(Beginning of ENTRIES SUPPLIED)
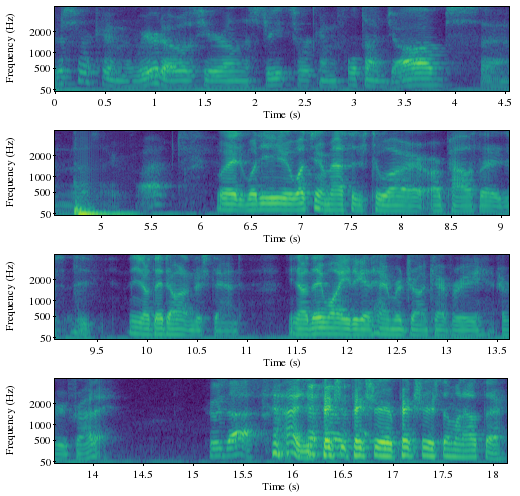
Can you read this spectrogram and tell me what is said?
just working weirdos here on the streets, working full time jobs, and I was like, what? What what do you? What's your message to our our pals that are just you know they don't understand? You know they want you to get hammered drunk every every Friday. Who's that? Ah, just picture picture picture someone out there.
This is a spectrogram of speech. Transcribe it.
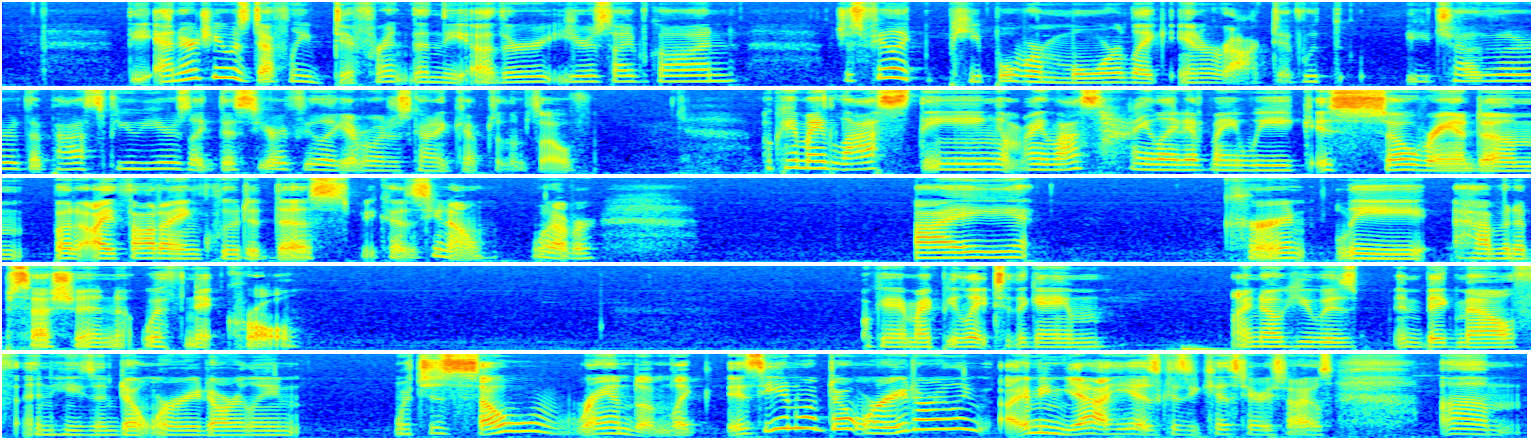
The energy was definitely different than the other years I've gone. I just feel like people were more like interactive with each other the past few years. Like this year, I feel like everyone just kind of kept to themselves. Okay, my last thing, my last highlight of my week is so random, but I thought I included this because, you know, whatever. I currently have an obsession with Nick Kroll. Okay, I might be late to the game. I know he was in Big Mouth and he's in Don't Worry Darling, which is so random. Like, is he in what Don't Worry Darling? I mean, yeah, he is because he kissed Harry Styles. Um,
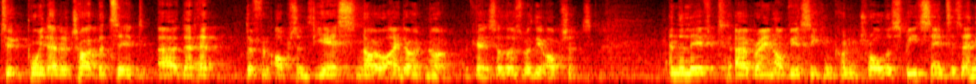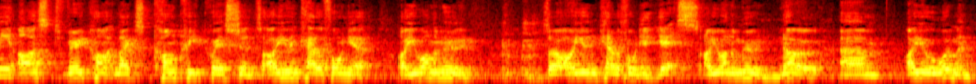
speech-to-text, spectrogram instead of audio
to point at a chart that said uh, that had different options: yes, no, I don't know. Okay, so those were the options. And the left uh, brain obviously can control the speech centers. And he asked very con- like concrete questions: Are you in California? Are you on the moon? So, are you in California? Yes. Are you on the moon? No. Um, are you a woman?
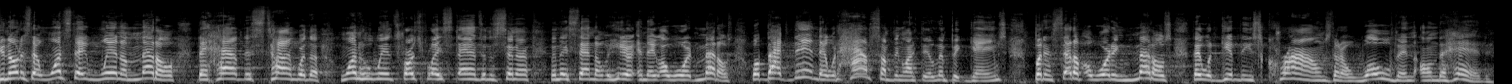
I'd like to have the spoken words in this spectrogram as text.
You notice that once they win a medal, they have this time where the one who wins first place stands in the center, then they stand over here and they award medals. Well, back then they would have something like the Olympic Games, but instead of awarding medals, they would give these crowns that are woven on the head.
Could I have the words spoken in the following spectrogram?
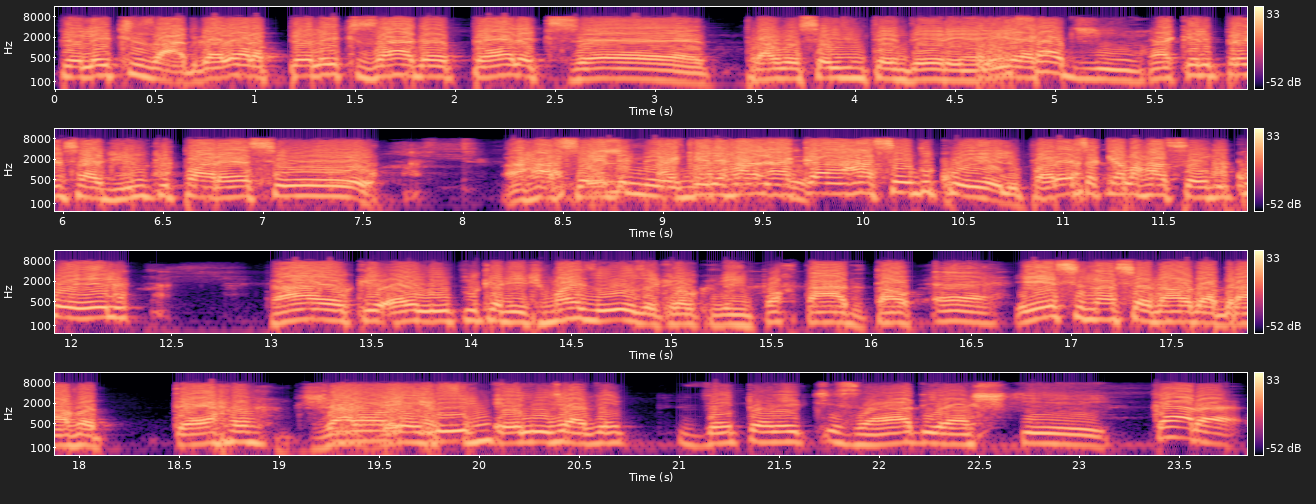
peletizado? Galera, peletizado é pellets, é. Pra vocês entenderem aí. É, Prensadinho. é aquele prensadinho que parece o. A ração, Aquele do, mesmo, aquele ra- aquela ração do coelho. Parece aquela ração do coelho. Ah, é o, que, é o lúpulo que a gente mais usa, que é o que vem importado e tal. É. Esse nacional da Brava Terra já Não, vem ele, assim. ele já vem, vem peletizado e acho que. Cara.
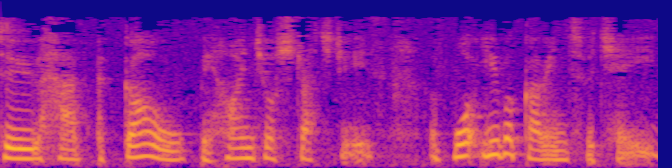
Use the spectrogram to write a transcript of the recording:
to have a goal behind your strategies of what you are going to achieve.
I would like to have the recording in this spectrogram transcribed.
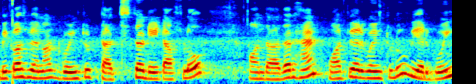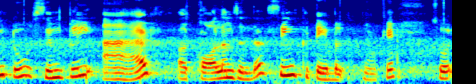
Because we are not going to touch the data flow. On the other hand what we are going to do we are going to simply add uh, columns in the sink table okay? So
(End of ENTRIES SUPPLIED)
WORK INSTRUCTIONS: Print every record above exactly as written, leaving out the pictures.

WRITTEN ANSWER:
Can you read this spectrogram and tell me what is said?
just working weirdos here on the streets, working full time jobs, and I was like, what? What what do you? What's your message to our our pals that are just you know they don't understand? You know they want you to get hammered drunk every every Friday. Who's that? Ah, just picture picture picture someone out there.
This is a spectrogram of speech. Transcribe it.
The energy was definitely different than the other years I've gone. I just feel like people were more like interactive with each other the past few years. Like this year, I feel like everyone just kind of kept to themselves. Okay, my last thing, my last highlight of my week is so random, but I thought I included this because, you know, whatever. I currently have an obsession with Nick Kroll. Okay, I might be late to the game. I know he was in Big Mouth and he's in Don't Worry Darling, which is so random. Like, is he in what Don't Worry Darling? I mean, yeah, he is because he kissed Harry Styles. Um,
speech-to-text, spectrogram instead of audio
to point at a chart that said uh, that had different options: yes, no, I don't know. Okay, so those were the options. And the left uh, brain obviously can control the speech centers. And he asked very con- like concrete questions: Are you in California? Are you on the moon? So, are you in California? Yes. Are you on the moon? No. Um, are you a woman?
I'd like to have the spoken words in this spectrogram as text.
You notice that once they win a medal, they have this time where the one who wins first place stands in the center, then they stand over here and they award medals. Well, back then they would have something like the Olympic Games, but instead of awarding medals, they would give these crowns that are woven on the head.
Could I have the words spoken in the following spectrogram?
peletizado? Galera, peletizado é pellets, é. Pra vocês entenderem aí. É, Prensadinho. é aquele prensadinho que parece o. A ração, Aquele do, mesmo, aquele ra- aquela ração do coelho. Parece aquela ração do coelho. Ah, é o, que, é o lúpulo que a gente mais usa, que é o que vem importado e tal. É. Esse nacional da Brava Terra já Não, vem ele, assim. ele já vem, vem peletizado e acho que. Cara.
Use the spectrogram to write a transcript of the recording:
to have a goal behind your strategies of what you are going to achieve.
I would like to have the recording in this spectrogram transcribed.
Because we are not going to touch the data flow. On the other hand what we are going to do we are going to simply add uh, columns in the sink table okay? So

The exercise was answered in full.